I thought Al Gore ascending to the top of an auditorium in a cherry picker was the height of global warming sensationalism — the most excited someone could be about global warming in a public sphere.
I was wrong.
UT alumna Perla Sarabia Johnson’s debut book, “Global Warning,” brings environmental passion to yet another level.
The novel takes place in the first half of the 21st century and features a young male protagonist named Dustin Jones who must cope with the consequences of severe global warming. Plants and animals have reached almost unfathomable sizes. Temperatures never dip below triple digits. The food market is saturated by a flood of artificial substitutes.
Dairy products are nowhere to be seen.
Yet “Global” is not a completely abstract, free-floating sci-fi novel. Johnson’s journalism training in newspaper, TV and radio aided her thorough research. She consulted many experts, from a horticulture professor at Texas A&M University to a member of the American Society of Civil Engineers to a curator at the Smithsonian.
Johnson said the most surprising thing she learned while researching for her book was that her “wild” ideas were often plausible.
The “Dallas Down Under” that Dustin designs in the book? Possible. Johnson’s ideas on futuristic agriculture? Also possible. While the likelihood of these events occurring is slim, she said, the idea of at least minor probability made her “surprised and pleased.”

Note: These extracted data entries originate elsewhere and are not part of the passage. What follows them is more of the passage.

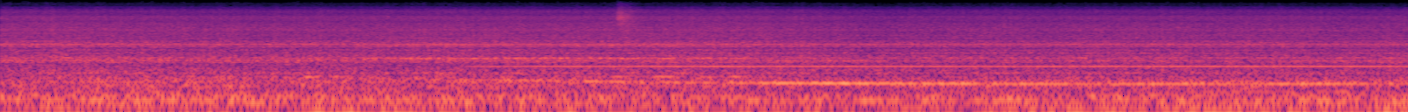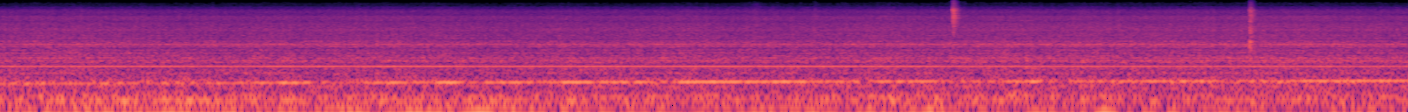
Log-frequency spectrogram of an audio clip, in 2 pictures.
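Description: Electric train climbing a steep grade, heard from the driver's cab: a steady rumble of wheels on rail with a low motor hum that slowly rises in pitch, and a few faint clicks.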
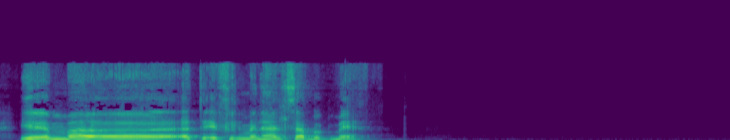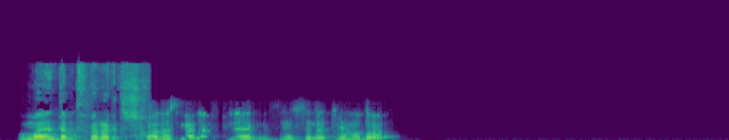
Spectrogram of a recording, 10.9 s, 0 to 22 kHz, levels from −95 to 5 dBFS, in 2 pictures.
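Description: A speech recording carries three network faults packed into about half a second, the last of which lasts to the end. From 6.11 to 6.17 s there is a short stall from a late packet. The sound is held for about 40 ms with a slight buzz or dip while the jitter buffer sits empty, and then it resumes exactly where it stopped, so nothing is skipped. Playback simply runs about 40 ms later from there on. Shortly after, from 6.35 to 6.39 s, a short concealed packet loss is heard as a brief smear or wobble. About 20 ms of real audio never arrived, and the decoder papered over the gap by extending the preceding sound before blending back in. Unlike the stall, something is actually lost here rather than delayed. From 6.6 s onward a call bitrate drop takes over. The encoder falls from 64 kbps to 7 kbps, with the bottom rate held for about 1.55 s, and the coded bandwidth shrinks from 20 kHz to 6 kHz. 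The speech therefore turns dull and muffled, with a rough, watery texture. What separates this from the two glitches before it is that it is a sustained loss of clarity and brightness across the rest of the clip, not a momentary hold or gap.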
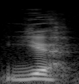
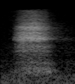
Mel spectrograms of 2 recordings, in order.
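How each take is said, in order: First: It is a soft y sound. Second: It is a hushing sh sound. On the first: "So the sound it makes is y" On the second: "especially in Argentina and Uruguay, you may hear it pronounced sh"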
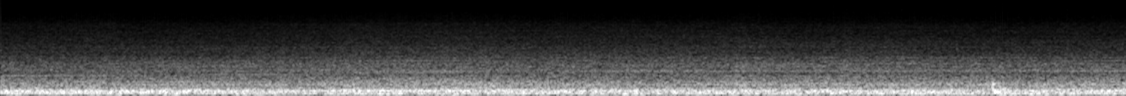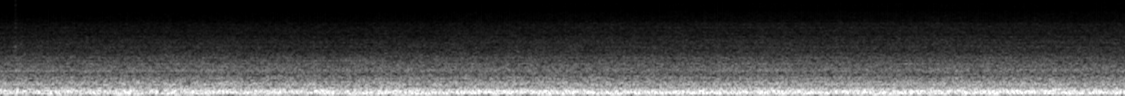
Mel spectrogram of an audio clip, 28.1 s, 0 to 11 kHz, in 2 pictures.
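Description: Steady low engine and tyre noise inside the cabin of a Citroën C3 1.0 with a three-cylinder engine, cruising at highway speed of about 130 to 140 km/h.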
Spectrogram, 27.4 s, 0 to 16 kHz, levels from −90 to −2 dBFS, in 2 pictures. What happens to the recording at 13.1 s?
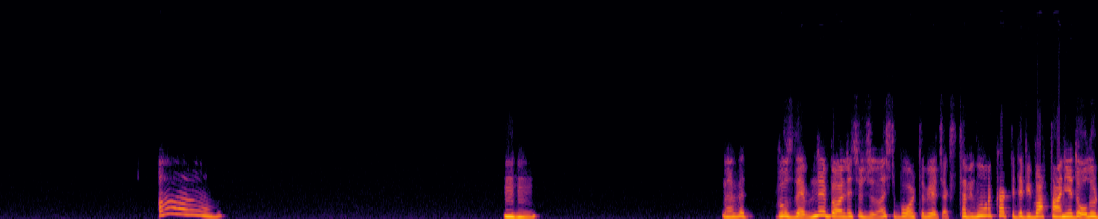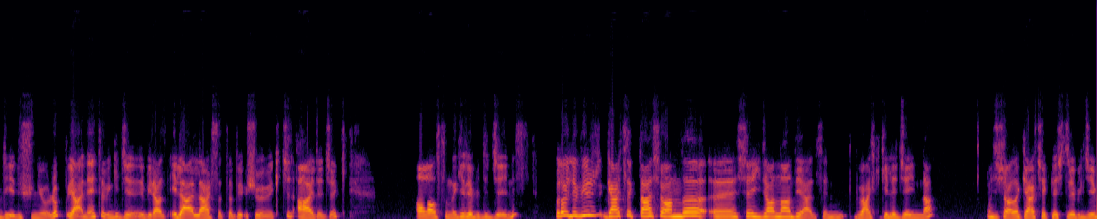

Johnson also weaves discussions of racial identity into her novel. As a child of two Cuban parents, Johnson is passionate about her culture and is not shy to address it in her work, even through such insidiously silent topics as Latino racism.